Don't worry, we make up for that by having very few refugees. Our policy on that is one of the tightest in the world. Sure, we are #11 on the list of # of refugees, but bottom half of the list when you look at refugees per resident. https://en.wikipedia.org/wiki/...
And the laws aren't nearly as permissive as you state, or we'd have the millions of illegals be millions of immigrants. There's a difference. You can't have it both ways. If we are so permissive, why are there so many millions that are "illegal"?
And I use "immigration" loosely. We should have 5 million migrant worker visas to pass out to Mexicans and others who want to work seasonal labor in the US. Often they would rather work a season, then go to Mexico until the next season, but they can't because crossing the border is too hard.
So our unwillingness to issue visas causes illegal immigration that would otherwise be a temporary work trip. The current political climate refuses to recognize the difference between immigrant and non-immigrant visas. Someone with an H1-B can't live in the US indefinitely. So it's not a "immigration" issue. It's a work-visa issue.

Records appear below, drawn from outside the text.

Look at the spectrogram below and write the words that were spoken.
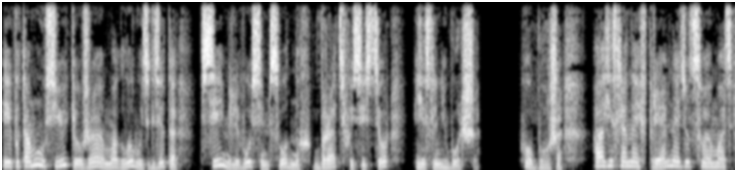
и потому у Сьюки уже могло быть где-то семь или восемь сводных братьев и сестер, если не больше. О боже, а если она и впрямь найдет свою мать,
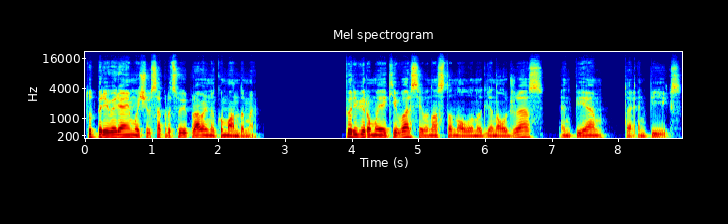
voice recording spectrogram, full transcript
Тут перевіряємо, чи все працює правильно командами. Перевіримо, які версії у нас встановлено для Node.js, NPM та NPX.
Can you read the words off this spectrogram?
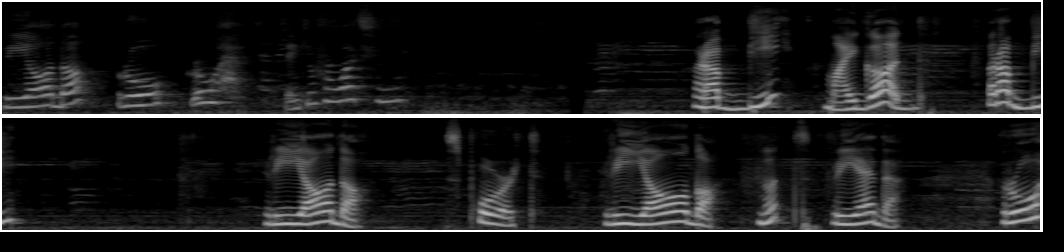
Riyada, Ro, Ruh. Thank you for watching. Rabbi, my God. Rabbi. Riyada, sport. Riyada, not Riyada. Ruh,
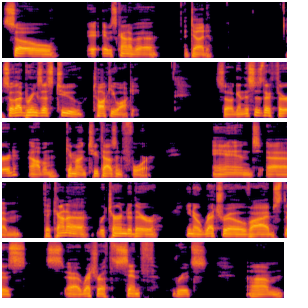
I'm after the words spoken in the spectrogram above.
so it, it was kind of a, a, dud. So that brings us to Talkie Walkie. So again, this is their third album. Came out in 2004, and um, they kind of returned to their you know retro vibes, those uh, retro synth roots. Um,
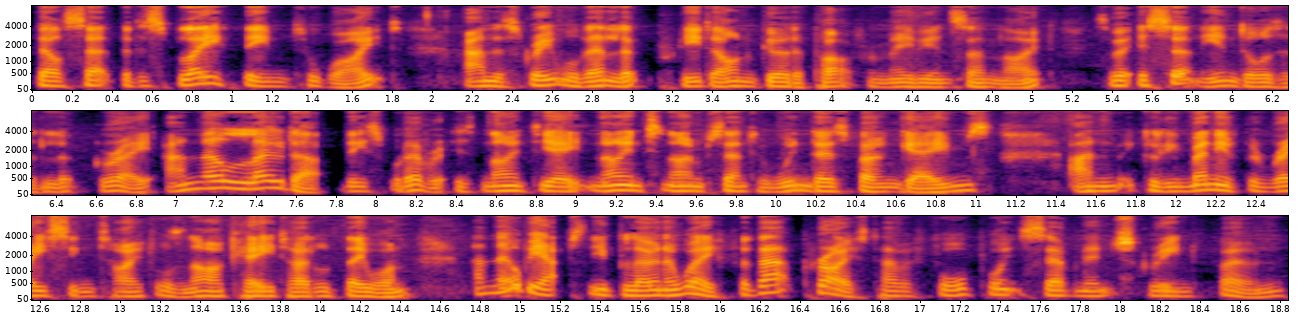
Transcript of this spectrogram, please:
They'll set the display theme to white, and the screen will then look pretty darn good, apart from maybe in sunlight. So it's certainly indoors it'll look great. And they'll load up these, whatever it is, 98, 99% of Windows Phone games, and including many of the racing titles and arcade titles they want. And they'll be absolutely blown away. For that price, to have a 4.7 inch screen phone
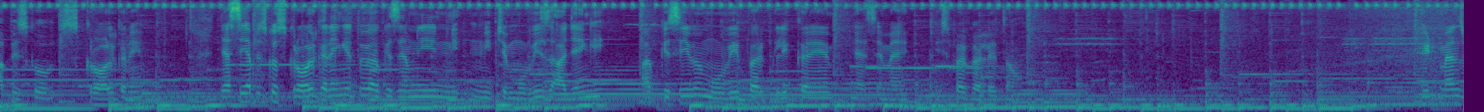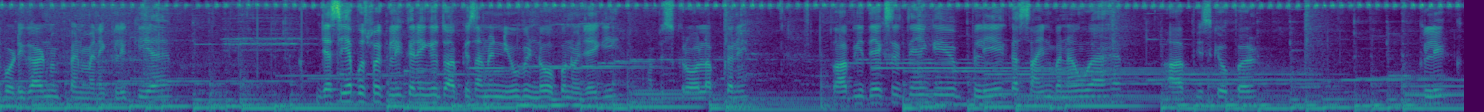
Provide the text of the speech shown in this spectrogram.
आप इसको स्क्रॉल करें। जैसे आप इसको स्क्रॉल करेंगे तो आपके सामने ये नीचे मूवीज़ आ जाएँगी। आप किसी भी मूवी पर क्लिक करें जैसे मैं इस पर कर लेता हूँ। हिटमैन्स बॉडीगार्ड में पेन मैंने क्लिक किया है। जैसे ही आप उस पर क्लिक करेंगे तो आपके सामने न्यू विंडो ओपन हो जाएगी। आप स्क्रॉल अप करें। तो आप ये देख सकते हैं कि प्ले का साइन बना हुआ है। आप इसके ऊपर क्लिक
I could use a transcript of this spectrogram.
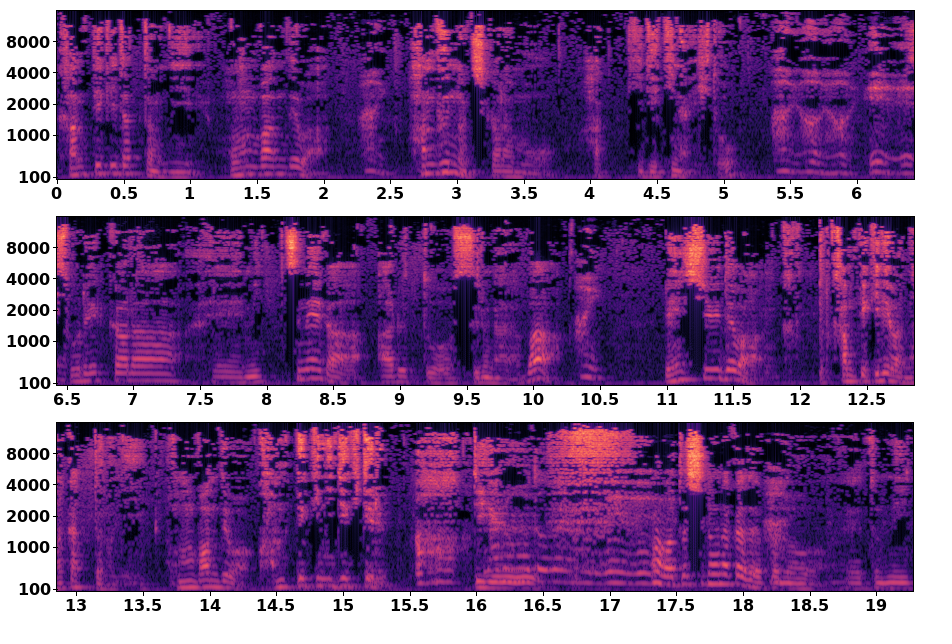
完璧だったのに本番でははい。半分の力も発揮できない人？はいはいはい。それから、え3つ目があるとするならばはい。練習ではか完璧ではなかったのに本番では完璧にできてる、ああていう。ええまあ、私の中ではこの、えー、と3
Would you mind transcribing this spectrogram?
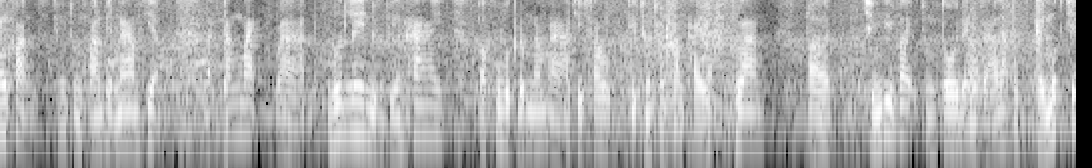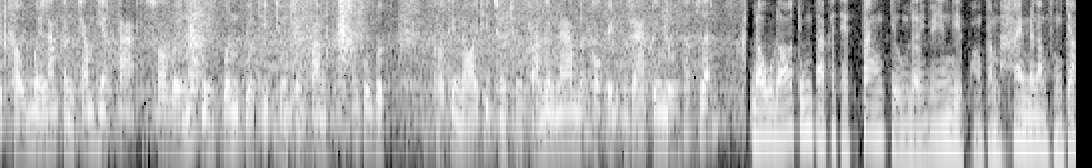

And plenty of places around the world have work visas for high-demand jobs. They just have those jobs generally listed as skilled jobs. In the US, our work demand is mostly for unskilled labor. So our rules are no better. Our standards no higher. It's just the jobs we need the most help with are "lower".